When writing out the entries below, keep only the lines from the line with "Mel spectrogram of an audio clip, 10.1" to the line with "Go through the", both included, exactly as they are, and leave the pictures aside.

Segment Open

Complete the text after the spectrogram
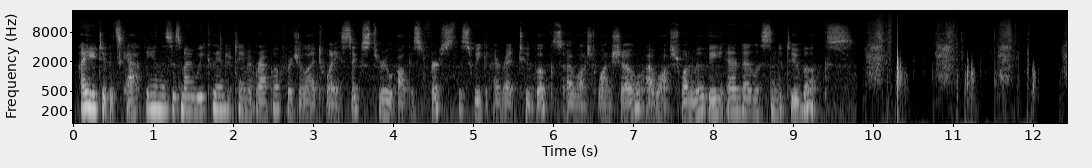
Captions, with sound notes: Hi YouTube, it's Kathy and this is my Weekly Entertainment Wrap Up for July 26 - August 1st. This week I read 2 books, I watched 1 show, I watched 1 movie, and I listened to 2 books. [pages turning]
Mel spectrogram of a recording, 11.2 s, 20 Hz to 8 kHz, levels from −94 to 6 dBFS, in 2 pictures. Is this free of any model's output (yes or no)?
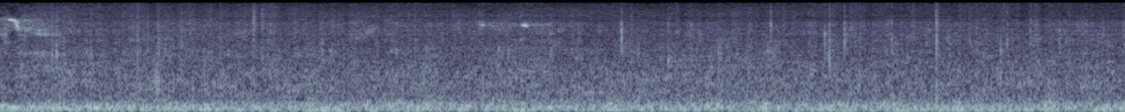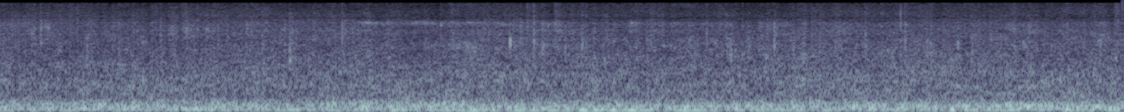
no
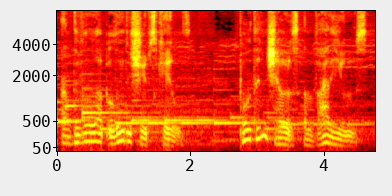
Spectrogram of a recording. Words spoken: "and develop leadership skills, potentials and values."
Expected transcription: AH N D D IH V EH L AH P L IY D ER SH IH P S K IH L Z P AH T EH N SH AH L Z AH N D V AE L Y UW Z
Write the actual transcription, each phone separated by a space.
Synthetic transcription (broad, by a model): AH N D D IH V EH L AH P L IY D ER SH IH P S K IH L Z B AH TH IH N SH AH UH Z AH N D V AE L Y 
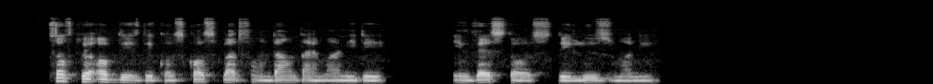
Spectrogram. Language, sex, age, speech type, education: Nigerian Pidgin, male, 15-29, spontaneous, tertiary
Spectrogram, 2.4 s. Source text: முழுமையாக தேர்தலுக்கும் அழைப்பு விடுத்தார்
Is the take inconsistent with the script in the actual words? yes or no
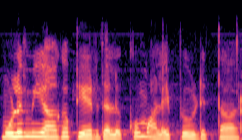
no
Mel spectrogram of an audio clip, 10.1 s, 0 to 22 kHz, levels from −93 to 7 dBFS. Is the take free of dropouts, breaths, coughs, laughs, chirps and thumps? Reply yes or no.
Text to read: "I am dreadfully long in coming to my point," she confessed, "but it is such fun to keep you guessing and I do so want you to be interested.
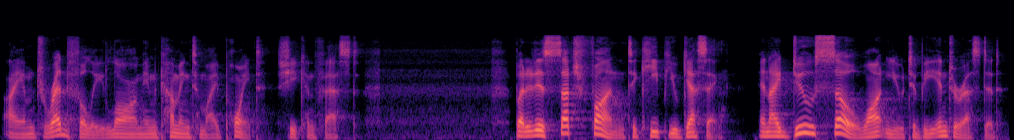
yes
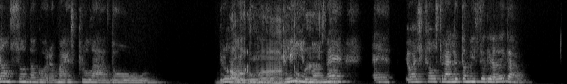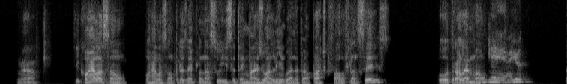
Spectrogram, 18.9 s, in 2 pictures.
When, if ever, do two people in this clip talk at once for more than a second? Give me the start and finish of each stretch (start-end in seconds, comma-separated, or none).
3.6-5.7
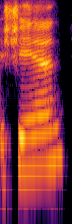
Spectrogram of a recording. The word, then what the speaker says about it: Shein: You guys know how to pronounce it? Shein, S Shein.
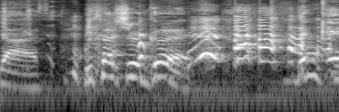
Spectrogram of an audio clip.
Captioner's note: laughter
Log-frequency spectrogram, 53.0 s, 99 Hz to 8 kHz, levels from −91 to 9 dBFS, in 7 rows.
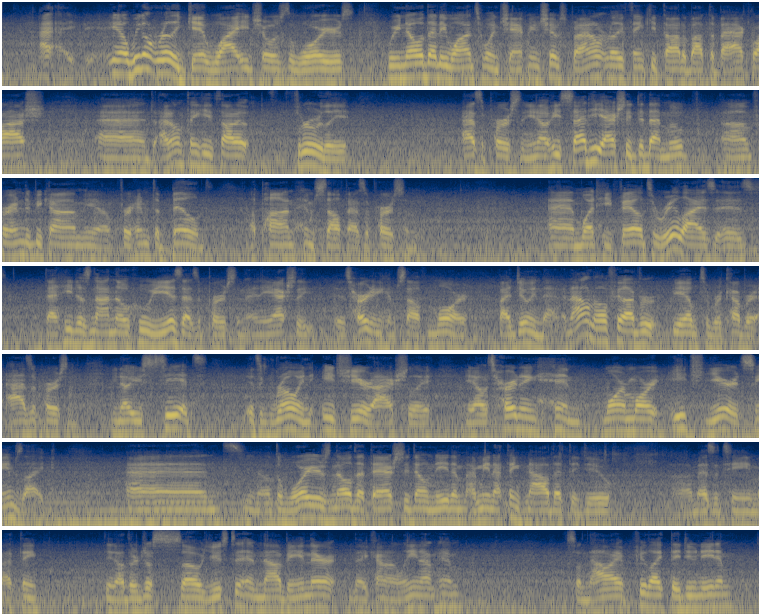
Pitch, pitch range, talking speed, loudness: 125 Hz, 115-135 Hz, 210 wpm, -20 LUFS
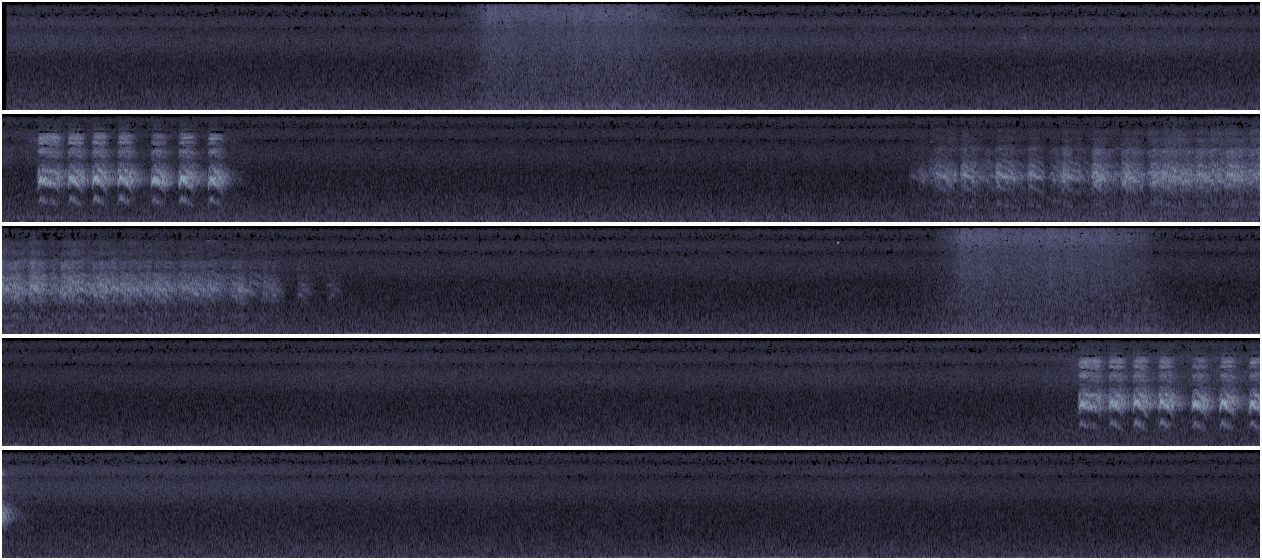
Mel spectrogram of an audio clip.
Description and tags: An empty and calm graveyard. The wind is blowing, and there are a few crows around.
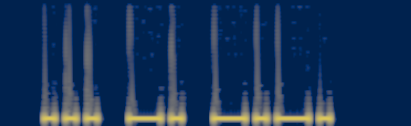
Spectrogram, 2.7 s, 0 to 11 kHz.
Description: Morse code, heard as a keyed tone, about 17 wpm, 700 Hz. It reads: SNC
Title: USA Call Sign Postfixes - 3 Letters 17wpm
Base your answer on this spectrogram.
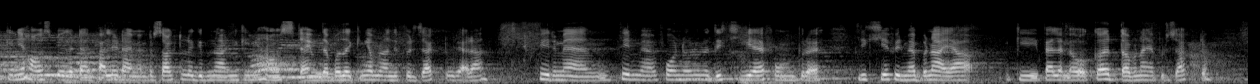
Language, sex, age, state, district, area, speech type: Dogri, female, 18-30, Jammu and Kashmir, Kathua, rural, spontaneous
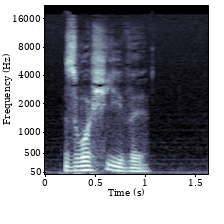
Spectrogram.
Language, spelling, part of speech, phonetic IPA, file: Polish, złośliwy, adjective, [zwɔɕˈlʲivɨ], Pl-złośliwy.ogg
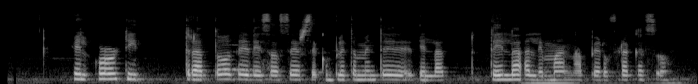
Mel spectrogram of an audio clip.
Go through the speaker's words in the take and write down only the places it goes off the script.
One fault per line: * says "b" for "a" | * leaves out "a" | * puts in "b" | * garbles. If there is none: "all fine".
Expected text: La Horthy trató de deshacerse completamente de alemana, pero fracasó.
* says "El" for "La"
* puts in "la tutela"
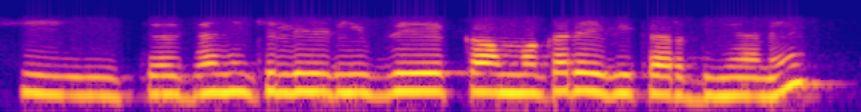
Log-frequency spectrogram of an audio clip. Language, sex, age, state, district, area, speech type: Punjabi, female, 30-45, Punjab, Muktsar, urban, conversation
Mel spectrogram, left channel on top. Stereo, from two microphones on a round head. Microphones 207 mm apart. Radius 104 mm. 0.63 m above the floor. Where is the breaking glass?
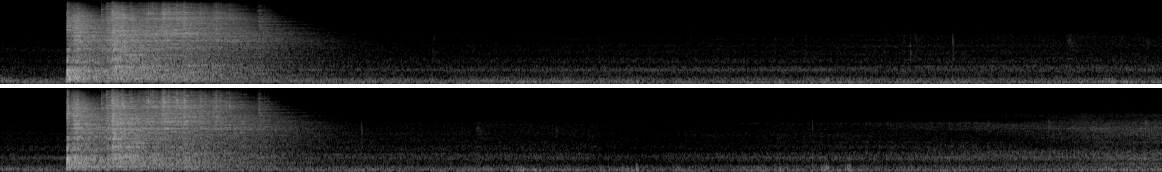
10° right (ahead or behind), 1.9 m.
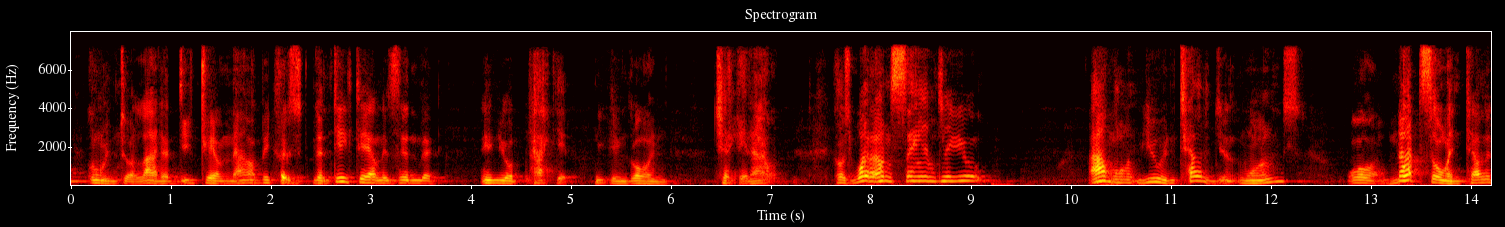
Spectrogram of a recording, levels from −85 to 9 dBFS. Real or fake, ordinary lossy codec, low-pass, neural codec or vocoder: fake; MP3, 64 kbps; 7.2 kHz; codec, 24 kHz, 1.5 kbps, HILCodec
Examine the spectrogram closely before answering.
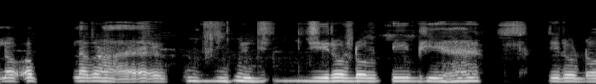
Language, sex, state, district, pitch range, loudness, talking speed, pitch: Hindi, male, Bihar, Araria, 145-155 Hz, -17 LUFS, 130 wpm, 150 Hz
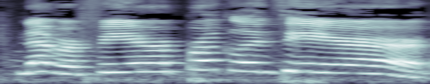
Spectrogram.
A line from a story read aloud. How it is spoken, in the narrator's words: a young sexy boy shouted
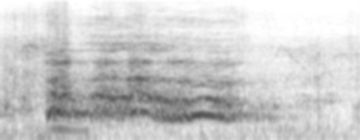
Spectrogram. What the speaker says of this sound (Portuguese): agora um cachorro vai latir de novo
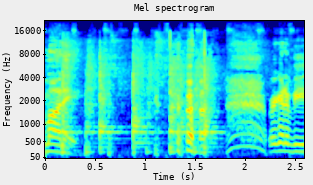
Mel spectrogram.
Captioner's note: laughs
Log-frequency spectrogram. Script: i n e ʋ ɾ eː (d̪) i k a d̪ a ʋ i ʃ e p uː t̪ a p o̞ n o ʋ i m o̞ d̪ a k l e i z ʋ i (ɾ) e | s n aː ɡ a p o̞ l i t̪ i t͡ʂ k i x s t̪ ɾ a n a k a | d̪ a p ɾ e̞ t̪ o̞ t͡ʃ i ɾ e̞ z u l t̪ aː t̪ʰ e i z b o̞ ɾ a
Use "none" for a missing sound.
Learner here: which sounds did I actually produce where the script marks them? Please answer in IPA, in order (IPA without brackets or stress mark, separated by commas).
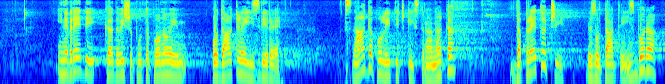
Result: d̪, ɾ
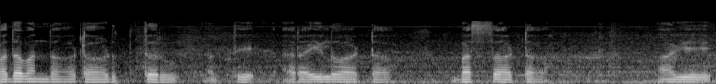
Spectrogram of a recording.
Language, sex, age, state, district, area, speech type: Kannada, male, 30-45, Karnataka, Dakshina Kannada, rural, spontaneous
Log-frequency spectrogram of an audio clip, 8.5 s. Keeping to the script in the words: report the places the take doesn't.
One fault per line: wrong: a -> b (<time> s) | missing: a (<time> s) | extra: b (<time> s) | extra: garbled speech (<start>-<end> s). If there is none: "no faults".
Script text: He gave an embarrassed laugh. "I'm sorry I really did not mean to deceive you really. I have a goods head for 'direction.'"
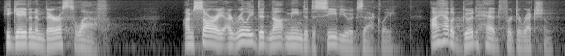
wrong: really -> exactly (5.2 s)
wrong: goods -> good (6.8 s)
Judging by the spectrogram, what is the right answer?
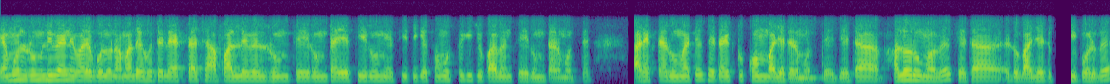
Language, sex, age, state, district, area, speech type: Bengali, male, 45-60, West Bengal, Nadia, rural, conversation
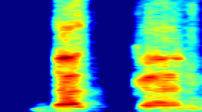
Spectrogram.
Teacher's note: دال کو کاف سے مضبوطی سے ملانا ہے اور کاف پر غنہ بھی کرنا ہے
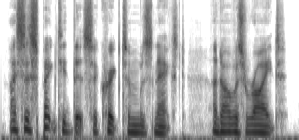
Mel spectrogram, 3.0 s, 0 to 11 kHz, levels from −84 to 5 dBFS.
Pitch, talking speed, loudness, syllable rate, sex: 140 Hz, 220 wpm, -17 LUFS, 5.6 syllables/s, male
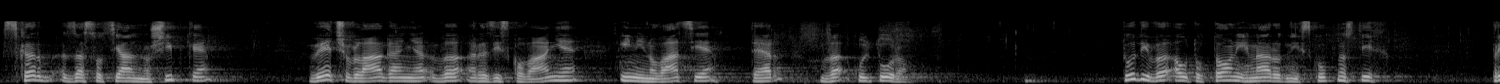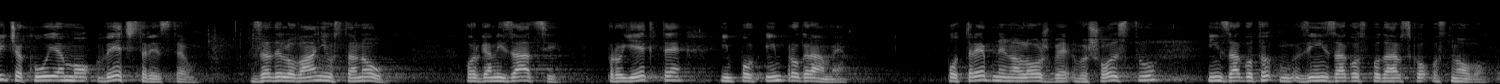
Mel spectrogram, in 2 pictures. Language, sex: Slovenian, male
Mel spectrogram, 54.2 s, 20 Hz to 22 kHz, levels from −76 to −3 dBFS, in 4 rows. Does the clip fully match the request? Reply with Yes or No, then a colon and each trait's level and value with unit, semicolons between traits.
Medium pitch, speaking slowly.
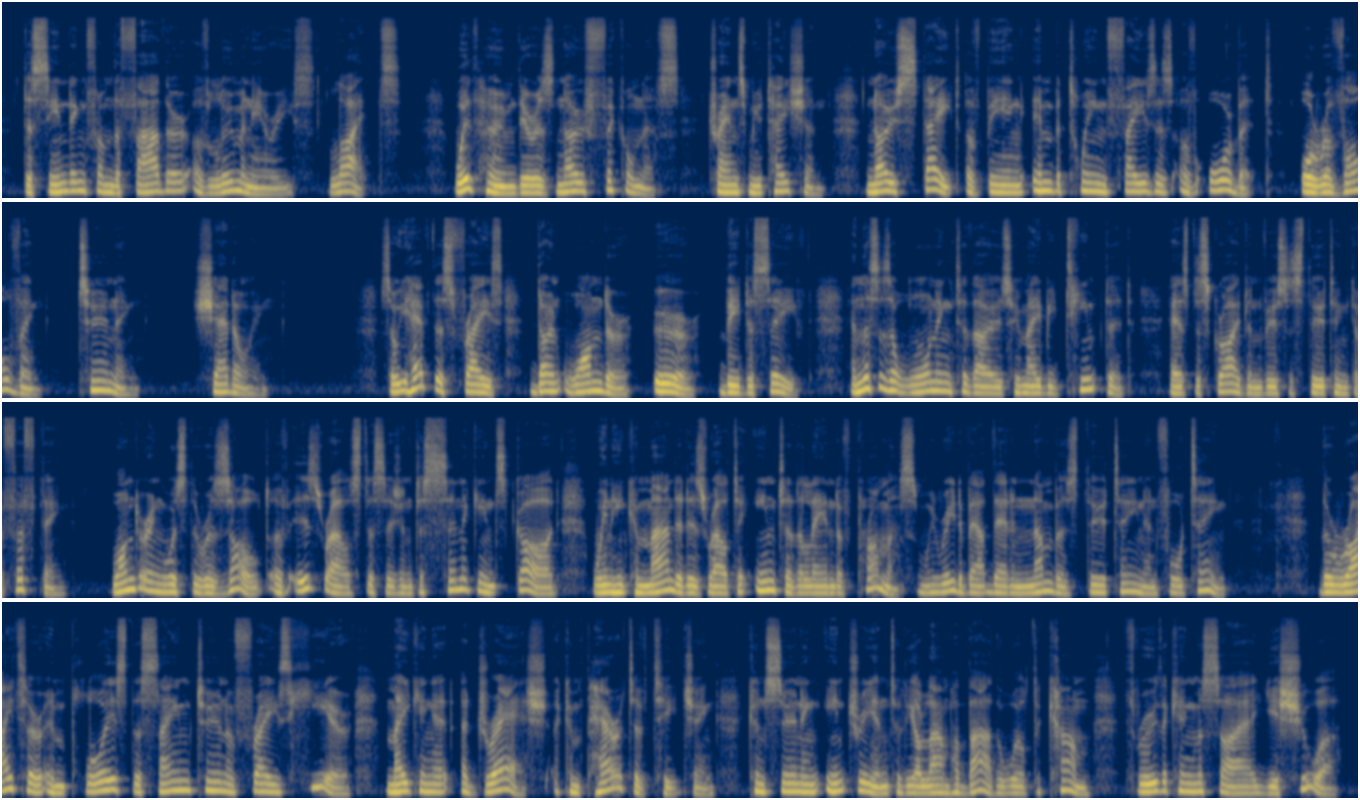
Yes: medium, 155 Hz; slow, 130 wpm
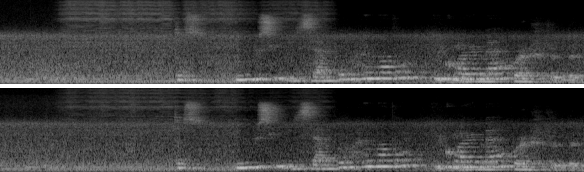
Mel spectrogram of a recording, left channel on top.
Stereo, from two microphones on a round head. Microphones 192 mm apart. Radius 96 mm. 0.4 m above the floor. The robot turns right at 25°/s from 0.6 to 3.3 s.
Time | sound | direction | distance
1.7 | a woman speaking | 90° right | 1.5 m
4.3 | a man speaking | 5° left (ahead or behind) | 0.8 m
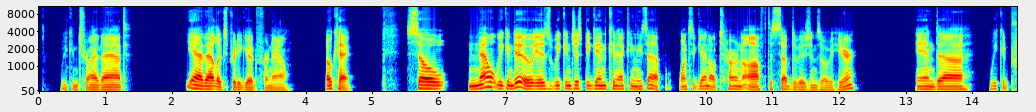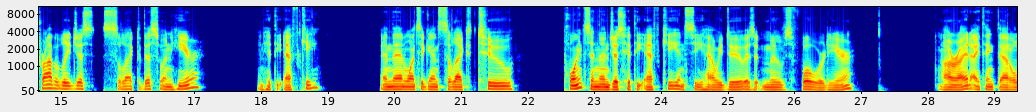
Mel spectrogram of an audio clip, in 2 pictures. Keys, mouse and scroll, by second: 0.1 alt+a, 0.5-2.3 scroll down 1, 2.3 scroll down 1, 6.7 middle click, 6.7 scroll down 1, 7.5 scroll up 2, 10.1 click, 11.3-13.2 shift+middle drag, 12.7 scroll down 1, 13.2-16.1 middle drag, 14.4-14.9 scroll up 1, 15.2 click, 16.1 shift+click, 16.7 shift+click, 17.4 shift+click, 18.4 f, 18.8-20.8 middle drag, 20.3 click, 20.8 shift+click, 21.4 scroll down 2, 21.7 middle click, 22.3 shift+middle click, 22.5 scroll down 1, 23.4-25.7 typing, 27.3 f, 28.1-29.3 middle drag.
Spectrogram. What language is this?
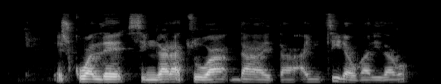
Basque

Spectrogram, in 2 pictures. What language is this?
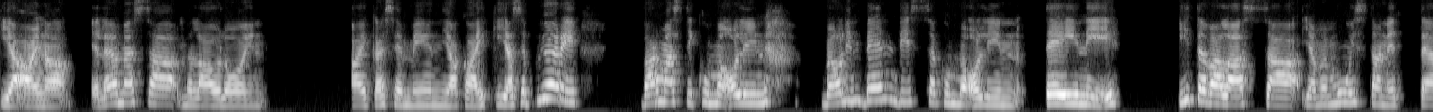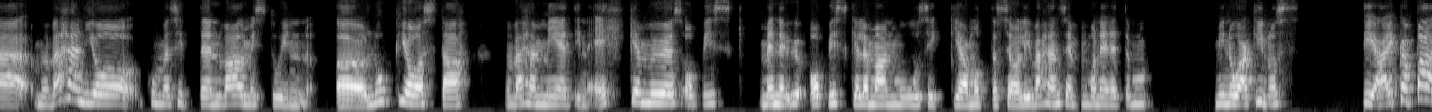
Finnish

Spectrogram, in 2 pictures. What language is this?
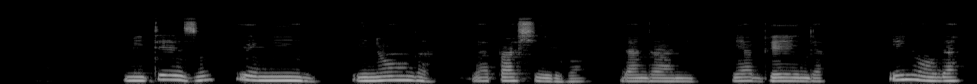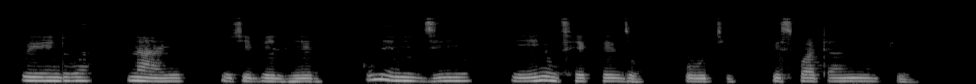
Ndau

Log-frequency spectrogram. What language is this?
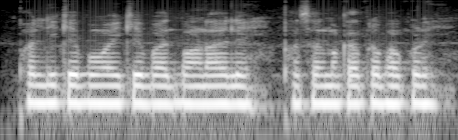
Chhattisgarhi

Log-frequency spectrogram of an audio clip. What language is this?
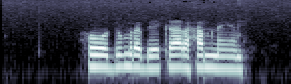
Pashto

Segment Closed

**Solution**
Mel spectrogram of an audio clip, 10.1 s, 0 to 22 kHz, levels from −93 to 7 dBFS. Is the take free of dropouts, breaths, coughs, laughs, chirps and thumps? Reply yes or no.
Text to read: "I am dreadfully long in coming to my point," she confessed, "but it is such fun to keep you guessing and I do so want you to be interested.
yes
Spectrogram, 18.9 s, in 2 pictures.
When, if ever, do two people in this clip talk at once for more than a second? Give me the start and finish of each stretch (start-end in seconds, comma-separated, or none).
3.6-5.7
Spectrogram of a recording. The word, then what the speaker says about it: Shein: You guys know how to pronounce it? Shein, S Shein.
Spectrogram of an audio clip.
Captioner's note: laughter
Log-frequency spectrogram, 53.0 s, 99 Hz to 8 kHz, levels from −91 to 9 dBFS, in 7 rows.
Pitch, pitch range, talking speed, loudness: 125 Hz, 115-135 Hz, 210 wpm, -20 LUFS
Mel spectrogram of an audio clip.
Description and tags: An empty and calm graveyard. The wind is blowing, and there are a few crows around.
Spectrogram, 2.7 s, 0 to 11 kHz.
Description: Morse code, heard as a keyed tone, about 17 wpm, 700 Hz. It reads: SNC
Title: USA Call Sign Postfixes - 3 Letters 17wpm
Base your answer on this spectrogram.
Language, sex, age, state, district, area, speech type: Dogri, female, 18-30, Jammu and Kashmir, Kathua, rural, spontaneous
Spectrogram.
Language, spelling, part of speech, phonetic IPA, file: Polish, złośliwy, adjective, [zwɔɕˈlʲivɨ], Pl-złośliwy.ogg
Mel spectrogram of an audio clip.
Go through the speaker's words in the take and write down only the places it goes off the script.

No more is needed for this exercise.